Canada’s headline inflation finally showed signs of cooling, with total CPI slowing to 7.6% year-over-year in July. Gas prices continued to be a main driver — this month on the downside — but broader-based “core” inflation measures continued to rise, which means the Bank of Canada will continue to raise interest rates.
Stephen Tapp, Chief Economist
After an uncomfortably long and painful run, growth in Canada’s headline Consumer Price Index (CPI) inflation finally began to slow in July — falling to 7.6% year-over-year, down from its peak of 8.1% one month earlier. Much like in U.S. data, the summer slowdown is largely due to falling energy prices, as consumers enjoyed some relief from lower gas prices in the last two months.
The inflation story continues to be written by dramatic price movements in a number of industries.
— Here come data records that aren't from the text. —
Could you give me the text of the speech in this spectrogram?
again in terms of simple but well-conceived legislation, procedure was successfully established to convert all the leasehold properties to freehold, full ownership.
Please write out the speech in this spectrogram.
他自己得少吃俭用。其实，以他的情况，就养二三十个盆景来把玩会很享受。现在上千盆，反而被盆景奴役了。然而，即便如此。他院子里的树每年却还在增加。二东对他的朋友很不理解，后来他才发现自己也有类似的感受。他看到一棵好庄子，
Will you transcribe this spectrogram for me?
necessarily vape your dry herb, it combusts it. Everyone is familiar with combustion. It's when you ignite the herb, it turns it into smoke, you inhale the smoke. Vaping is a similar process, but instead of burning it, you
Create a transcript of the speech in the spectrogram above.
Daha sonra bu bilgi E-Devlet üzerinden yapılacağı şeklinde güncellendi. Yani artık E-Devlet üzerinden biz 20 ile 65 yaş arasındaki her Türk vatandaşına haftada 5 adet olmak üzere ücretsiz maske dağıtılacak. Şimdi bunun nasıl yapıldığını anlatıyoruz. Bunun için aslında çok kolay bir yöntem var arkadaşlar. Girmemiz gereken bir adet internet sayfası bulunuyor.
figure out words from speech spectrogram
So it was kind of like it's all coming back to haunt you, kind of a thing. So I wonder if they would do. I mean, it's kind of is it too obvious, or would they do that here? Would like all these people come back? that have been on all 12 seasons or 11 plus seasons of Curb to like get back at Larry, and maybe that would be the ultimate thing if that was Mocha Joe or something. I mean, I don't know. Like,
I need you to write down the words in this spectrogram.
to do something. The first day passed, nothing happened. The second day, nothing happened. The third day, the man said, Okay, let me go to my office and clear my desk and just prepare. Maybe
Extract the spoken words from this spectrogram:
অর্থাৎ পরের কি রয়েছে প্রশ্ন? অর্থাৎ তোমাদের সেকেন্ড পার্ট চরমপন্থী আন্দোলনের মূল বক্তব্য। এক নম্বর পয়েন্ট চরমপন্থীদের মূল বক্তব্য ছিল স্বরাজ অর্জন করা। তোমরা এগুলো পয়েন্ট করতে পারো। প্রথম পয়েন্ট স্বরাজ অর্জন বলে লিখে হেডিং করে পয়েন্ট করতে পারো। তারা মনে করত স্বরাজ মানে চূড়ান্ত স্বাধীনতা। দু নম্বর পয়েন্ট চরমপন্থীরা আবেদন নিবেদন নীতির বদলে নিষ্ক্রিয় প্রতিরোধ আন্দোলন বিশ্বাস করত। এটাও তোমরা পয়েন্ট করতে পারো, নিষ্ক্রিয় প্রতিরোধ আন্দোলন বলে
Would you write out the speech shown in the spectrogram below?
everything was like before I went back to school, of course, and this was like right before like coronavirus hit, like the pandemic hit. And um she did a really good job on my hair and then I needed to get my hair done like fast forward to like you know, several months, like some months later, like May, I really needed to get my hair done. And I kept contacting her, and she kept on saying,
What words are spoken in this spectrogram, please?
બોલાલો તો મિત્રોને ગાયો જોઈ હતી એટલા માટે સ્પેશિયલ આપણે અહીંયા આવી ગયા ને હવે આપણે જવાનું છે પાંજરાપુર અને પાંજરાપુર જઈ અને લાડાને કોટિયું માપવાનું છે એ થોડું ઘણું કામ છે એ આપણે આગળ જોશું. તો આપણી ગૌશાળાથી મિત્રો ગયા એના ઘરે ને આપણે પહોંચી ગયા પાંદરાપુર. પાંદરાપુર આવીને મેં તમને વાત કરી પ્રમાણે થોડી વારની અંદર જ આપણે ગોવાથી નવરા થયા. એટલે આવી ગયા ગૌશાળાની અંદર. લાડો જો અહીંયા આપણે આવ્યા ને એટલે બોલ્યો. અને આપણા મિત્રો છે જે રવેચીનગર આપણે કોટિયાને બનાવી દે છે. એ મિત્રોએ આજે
Energy (28%, with gas prices up 36% year-over-year, despite their drop in July); transportation (+14%, passenger vehicle prices up 8%); and food (9.2%, with groceries up 10%). Shelter costs slowed (7.0%), reflecting the cooling of Canada’s housing markets, as interest rates rise to rein in inflation.
Price increases for goods have also come down (still running at 9.6%). Services inflation accelerated to 5.7% (hotels 48%, airfares 26%). This is related to the summer travel boom to make up for lost time during the pandemic.
The rate of inflation fell in eight provinces (BC and Saskatchewan being exceptions). It remains highest in PEI (9.5%) and lowest in Newfoundland and Labrador (6.9%).
Notably, the average of the Bank of Canada’s “core inflation” measures rose to 5.3%. This will be a cause for concern for the central bank, suggesting that underlying price pressures are still strong.
Over the pandemic, Canadian inflation has run at an average annual rate of 4.6% — terrible to be sure, but not quite as bad as the 5.8% in the United States.
Looking ahead, gas prices have declined steadily since mid-June (from a peak of almost $2.15 per litre nationally to $1.75. It represents a drop from 50% year-over-year price gains in June to “only” about 25% so far in August). This inflation driver should continue to drag down the overall headline figure.
More generally, in the months ahead, momentum in inflation should decelerate further due to falling energy prices, but also slower global growth, a deflating domestic housing market and positive “base effects” (i.e., comparing 2022 inflation readings with price levels that rebounded in the Spring of 2021.)
Looking ahead, there is still likely a long way to go before inflation returns to pre-pandemic levels of 2%. The Bank of Canada’s July Monetary Policy Report forecasts CPI inflation of 7.2% in 2022, 4.6% in 2023, and 2.3% in 2024, essentially accepting a major overshoot in prices.
As such, despite inflation’s belated positive turn, with core prices still rising, there is a strong case for the Bank of Canada to continue raising interest rates. The Bank’s nominal policy rate is finally back at a level which is considered “neutral” (2.5%). With inflation at 7.6%, the “real” policy rate is around -5% (still excessively stimulative). Longer-term inflation expectations are creeping up, and labour markets are as tight as at any point in recent history. To address this, the Bank’s policy rate will likely need to exceed the rate of inflation. This will come through a combination of rising interest rates and falling inflation, which entails sharply slowing demand growth, as supply continues to recover from the pandemic.
We are currently pencilling in a 50 basis point rate hike from the Bank of Canada in September. Additional hikes will continue, albeit at a slower pace, until core inflation shows continued and significant improvements, and/or the global economy materially falters.
Even before the COVID-19 pandemic, Canada has suffered from bottlenecks and disruptions to supply chains that have threatened the smooth flow of goods across the country. Blockades, labour action, and other factors have demonstrated the fragility of Canada’s trade and transportation networks.